The death toll in the current round of hostilities can be regarded as a reflection of the asymmetry of power between the fourth strongest army in the world and a virtually defenseless civilian population. In the name of destroying Hamas, Israel actually wants to justify its atrocities on Palestinian civilians.
The poster “Where do Gaza Terrorists Hide Their Weapons?” is a paradigmatic example in this regard, where houses, mosques, schools, and hospitals are legitimate targets because they are presumed to be weapon depositories. During every attack on Palestine, Israel tried to legitimatise it by blaming Hamas and justifying its attack against terrorists.
If we look into the past, we can see that the operations aimed at the Palestinian Islamist militant group Hamas caused huge loss of lives and property of Palestinian civilians. Take the example of “Operation Cast Lead” in 2008. During this operation, 300 civilians including men, women and children died. In addition, hospitals, schools and even mosques were destroyed.
Amnesty International termed Israel's atrocity as war crime. The goal of this all-out aggression was to take revenge on Hamas which, according to Israel, was able to shoot rockets into the Jewish state. In this scenario, it should be noted that the rocket named “Qasas,” which is alleged to be used against Israel, is nothing in front of Israeli rockets. In this way, Israel always seeks to take extreme kind of revenge against Palestine.
The unresolved Middle East problem shows that Israeli Prime Minister Benjamin Netanyahu and his right-wing coalition have never believed in -- or sought to establish -- a viable two-state solution. Their sole interest continues to be consolidation of Israeli occupation of the West Bank and East Jerusalem while maintaining the siege on Gaza. For Netanyahu, it is far easier to attack Gaza -- in the name of fighting Hamas -- than it is to sign a peace agreement with moderates such as Palestinian Authority President Mahmoud Abbas.
It is pertinent to say that the aforementioned issues along with support of the US for Israel in all its atrocities indicate the mismatch between the declaratory posture of Israel in bombarding Gaza and the reality. It is also ironic that the United Nations has failed to stop the atrocities. The Security Council, once again, failed to uphold its Charter duties and implement its resolutions regarding the Palestinian-Israeli conflict. The Council's failure to adopt a resolution condemning Israeli military aggression in Gaza and the protection of the Palestinian people is clear.

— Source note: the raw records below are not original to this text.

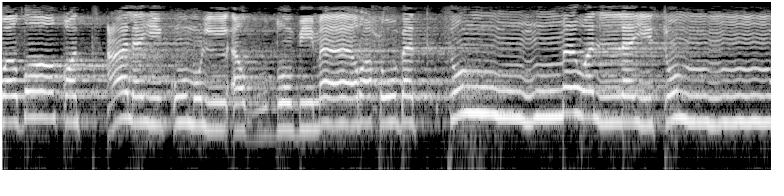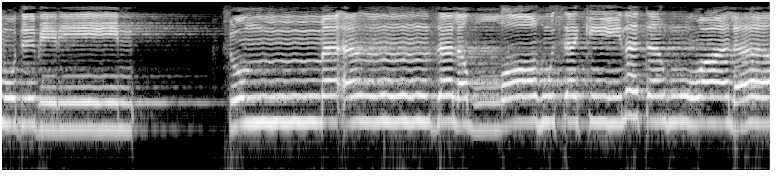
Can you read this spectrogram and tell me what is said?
وضاقت عليكم الأرض بما رحبت ثم وليتم مدبرين ثم أنزل الله سكينته على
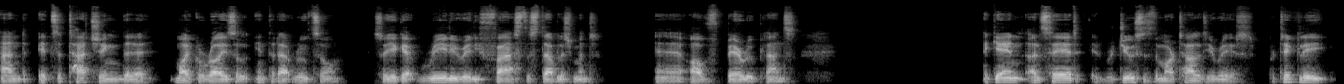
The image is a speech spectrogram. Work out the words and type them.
and it's attaching the mycorrhizal into that root zone. So you get really, really fast establishment uh, of bare root plants. Again, I'll say it, it reduces the mortality rate, particularly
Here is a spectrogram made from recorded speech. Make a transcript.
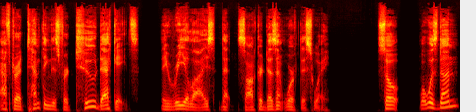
After attempting this for two decades, they realized that soccer doesn't work this way. So, what was done?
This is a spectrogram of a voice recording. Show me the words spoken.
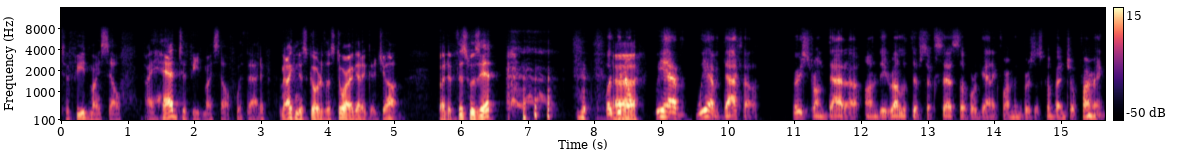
to feed myself, if I had to feed myself with that, if I mean I can just go to the store, I got a good job. But if this was it, well, you know, uh, we have we have data, very strong data on the relative success of organic farming versus conventional farming.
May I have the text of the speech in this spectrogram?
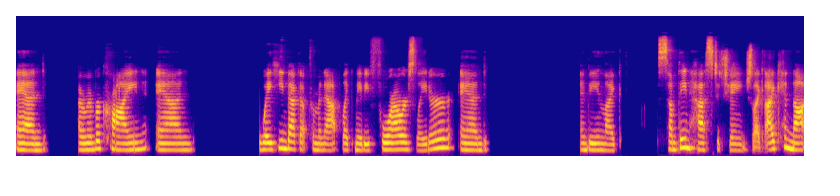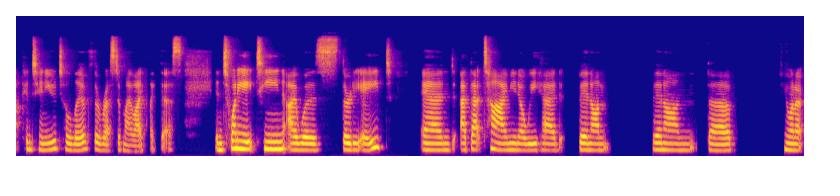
And I remember crying and waking back up from a nap like maybe four hours later and and being like something has to change. Like i cannot continue to live the rest of my life like this. In 2018 i was 38 and at that time you know we had been on been on the you want to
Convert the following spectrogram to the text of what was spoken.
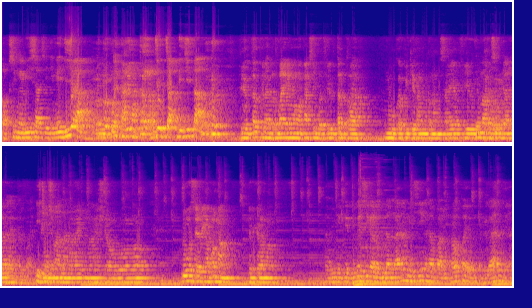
toxic nggak bisa sih di media. Jejak digital. Filter pilihan terbaik emang makasih buat filter telah membuka pikiran teman saya filter terima kasih udah nggak Pilihan semangat. terbaik masya allah. Lu mau sharing apa mang? Kira-kira mang? Tapi mikir juga sih kalau bilang garam isinya kenapa? Rokok ya bukan garam ya.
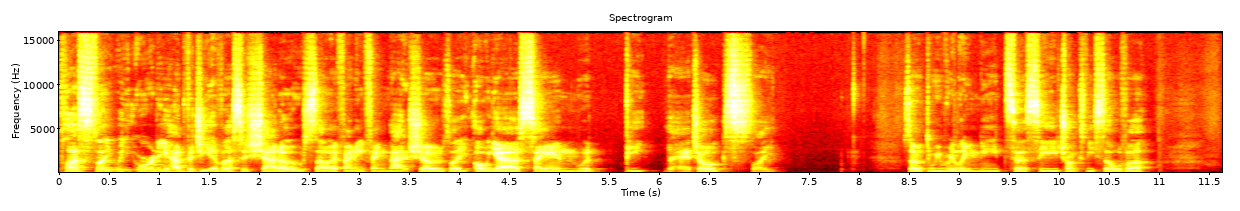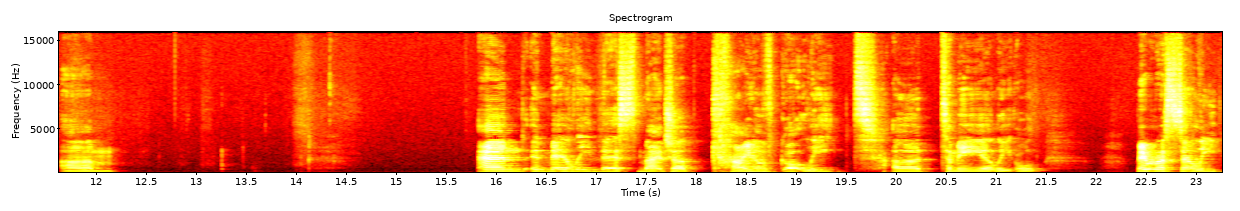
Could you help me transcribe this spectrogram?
plus, like we already had Vegeta versus Shadow, so if anything, that shows like, oh yeah, Saiyan would beat the Hedgehogs. Like, so do we really need to see Trunks be Silver? Um. And admittedly, this matchup kind of got leaked uh, to me at least. Well, maybe not necessarily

It is very unfortunate that the civilised nations of the world are reluctant to take a firm stance against the brutality committed by Israel. There are many ways to face Hamas. But the way Israel has adopted clearly shows that destroying Hamas is not its only intention. Israel's action is definitely a violation of human rights and a war crime. Thus, it is the duty of the international community, which always raises its voice against human rights violations around the world, to stop the world's worst crimes.
Farhana Syead is MSS student at the Department of International Relations, University of Dhaka.